The cleanup of thousands of pulp logs dumped from a barge that ran aground in the Northumberland Strait 12 days ago expanded Monday.
People around Chance Harbour, Pictou County, said their area was being ignored by clean up crews and they could not get anyone to take responsibility.
Anticosti Forest Products, the company that owns the wood, reacted quickly after resident Paul Sobey released photographs showing the logs had drifted 20 kilometres east of the grounding to Chance Harbour.
The images show logs littering beaches and coves much farther down the coast than expected.
The 100-metre Sault au Cochon barge was carrying 6,400 tonnes of wood, machinery and oil when it ran aground on a reef in the Northumberland Strait. High winds snapped the tow line between the barge and the tugboat Florence M.
A small amount of oil has been cleaned up, but the 2.5 metre logs are still washing onshore or bobbing in the strait, where they could be a navigation hazard.
Anticosti promised to pick up its wood from the water but Sobey, the chief executive of the grocery chain that bears his family's name, questioned why the cargo sailed in the first place, given the poor weather forecast.

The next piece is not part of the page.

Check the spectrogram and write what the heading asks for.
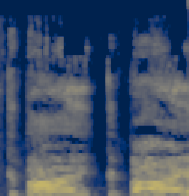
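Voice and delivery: cheerful high goodbye for the parrot; happy little tone. Shown as a demonstration. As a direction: sing it out happily to the bird. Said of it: "a happy little tone to it".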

"The shipping of that product from the distance they moved it, in those type of conditions, was that a reckless act?" he asked Friday. "I'm not a lawyer, but it needs to be asked. It was one of the roughest storms we had and it was an extended period of time."
Thousands of Nova Scotians lost power during the Nov. 10 storm that caused the barge to run aground near Pictou.
Blair McKeil owns McKeil Marine, the company that supplied the barge to transport the wood from Quebec to Abercrombie, N.S. He said it was not unusual to have barges working at this time of year.
"There's still vessels trading at this time of year to Newfoundland and different places. We just got caught in a bad weather front," he said. "You're aware of the flooding. I think we just ended up in an unprecedented storm."
Sobey's photographs prompted Anticosti to move a fishing boat to Chance Harbour to try and retrieve the logs.
The company has recovered about half the lost cargo, leaving about 2,000 tonnes onshore or still in the water. The barge is still in the water.